Included on the lengthy ballot for the Nov. 3 election are candidates for the Charter Review Commission. Voters should endeavor to select members who will continue to move county governance forward rather than revisiting grievances of the past.
In pondering the makeup of the commission, it is instructive to revisit Clark County’s recent history. In the early part of the past decade, Clark County government was beset by infighting and cronyism, with sound public policy frequently giving way to ideology.
By 2013, voters had seen enough. They elected 15 freeholders to propose a county charter, and the charter was approved with 53 percent of the vote the following year.
The charter changed county government from three commissioners elected countywide to a five-member council, with four members elected by district and a chair elected at-large. It also encoded a separation of powers, with councilors serving as the legislative branch tasked with approving policies and a county manager serving as the executive branch to carry out those policies. Councilors hire the county manager but are not involved with the day-to-day operations of county affairs.
As dictated by the charter, it now is time to elect a review commission to study the impact of the changes and assess where improvements can be made.
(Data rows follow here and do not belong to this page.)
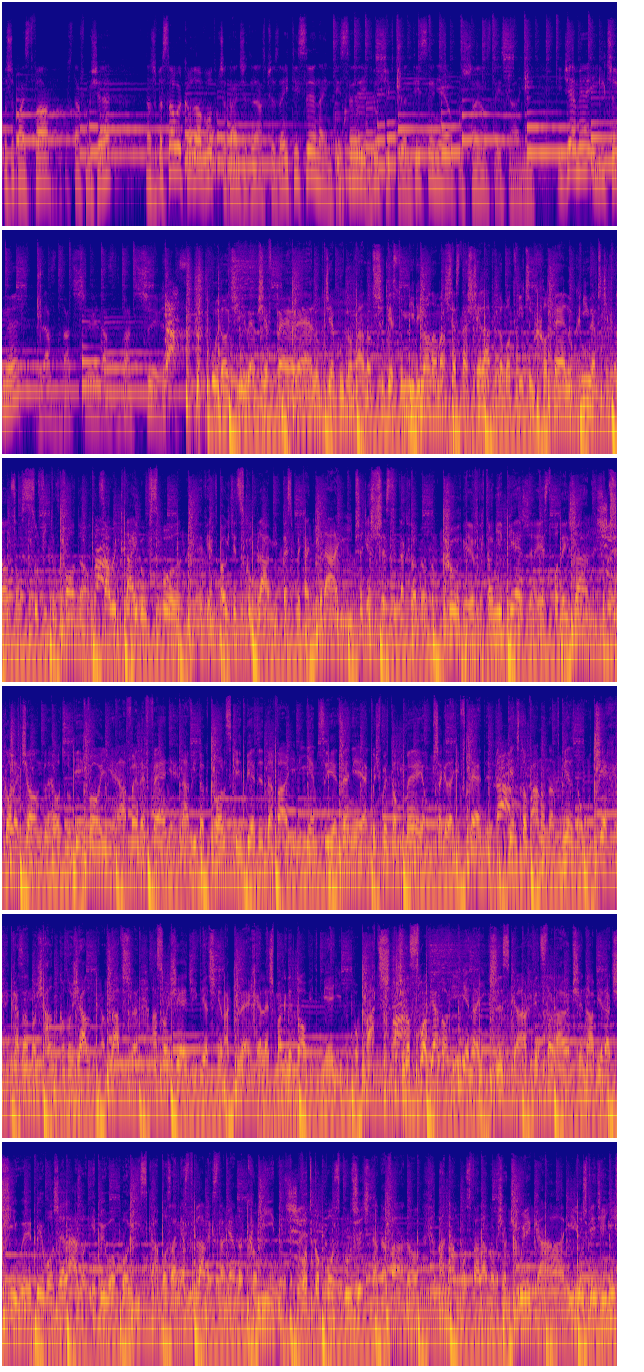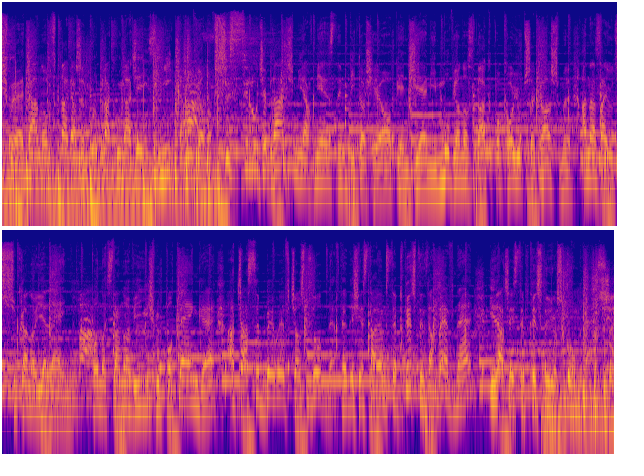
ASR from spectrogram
Proszę Państwa, ustawmy się. Nasz wesoły kolowód przetańczy teraz przez 80sy, 90sy i wróci w 20sy, nie opuszczając tej sali. Idziemy i liczymy. Raz, dwa, trzy, raz, dwa, trzy, raz! Urodziłem się w PRL-u, gdzie budowano 30 milionom, a 16 lat w robotniczym hotelu. Gniłem ścieknącą z sufitu wodą. Cały kraj był wspólny, więc ojciec z kumplami bez pytań brali Przecież wszyscy tak robią, to kurwy, kto nie bierze jest podejrzany. W szkole ciągle o drugiej wojnie, a w RFN-ie Na widok polskiej biedy dawali mi Niemcy jedzenie Jakbyśmy to my ją przegrali wtedy. Piętnowano nadmierną uciechę, kazano ziarnko do ziarnka zawsze A sąsiedzi wiecznie na krechę, lecz magnetowid mieliby popatrzeć Rozsławiano imię na igrzyskach, więc starałem się nabierać siły. Było żelazo, nie było boiska, bo zamiast bramek stawiano kominy. Wodko pozwól żyć nadawano, a nam pozwalano wziąć łyka. I już wiedzieliśmy, etanol sprawia, że ból braku nadziei znika. Mówiono, wszyscy ludzie braćmi, a w mięsnym bito się o pięć ziemi. Mówiono, znak pokoju przekażmy, a nazajutrz szukano jeleni. Ponoć stanowiliśmy potęgę, a czasy były wciąż trudne. Wtedy się stałem sceptyczny zapewne i raczej sceptyczny już umrę Trzy.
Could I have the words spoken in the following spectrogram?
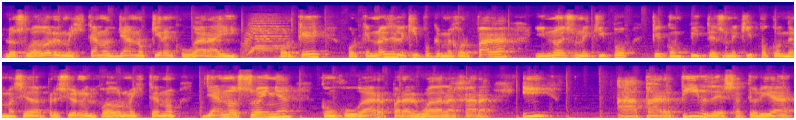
Los jugadores mexicanos ya no quieren jugar ahí. ¿Por qué? Porque no es el equipo que mejor paga y no es un equipo que compite. Es un equipo con demasiada presión y el jugador mexicano ya no sueña con jugar para el Guadalajara. Y a partir de esa teoría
Three members will be elected from each of the four council districts and three more will be elected countywide for a total of 15.
The review commission will meet next year and devise proposals to put before voters.
The commission will have much to leave intact, as most of the arguments against the charter have proven to be unfounded. For example, critics claimed that the changes would increase the cost of county government, but a 2018 report by The Columbian detailed that administrative costs have been reduced. For another example, opponents suggested that councilors would be unable to speak out under the new system or effectively engage with constituents, but that has been untrue.
Indeed, there are issues that warrant scrutiny. The council has had difficulty hiring and retaining an effective county manager, and the commission must find the cause and propose ways to improve stability. But adjustments to the charter should require the precise work of a scalpel rather than the inexact slices of a hatchet.
While The Columbian Editorial Board did not interview all candidates for the review commission, many of them warrant attention.
Doug Lasher, for example, served honorably as Clark County treasurer for 34 years and has strong insight into the workings of county government. Eric Holt has run unsuccessfully for office in recent years and has demonstrated a thoughtful approach to government. Bridgette Fahnbulleh is president of the local chapter of the NAACP and can offer a perspective that often is disenfranchised in local government; she is running against Mike Dalesandro, a former mayor of Battle Ground who also would be a voice of reason on the commission. And Brent Boger is a longtime Washougal City Council member and deputy Vancouver city attorney.
In addition, many candidates have impressive records of community service but have never before sought an elected position. The statements and backgrounds for all candidates can be found in the Voters’ Pamphlet.
Choosing the Charter Review Commission is the next step toward improving Clark County government. To do that, voters should continue to move forward while rejecting the county’s troubled past.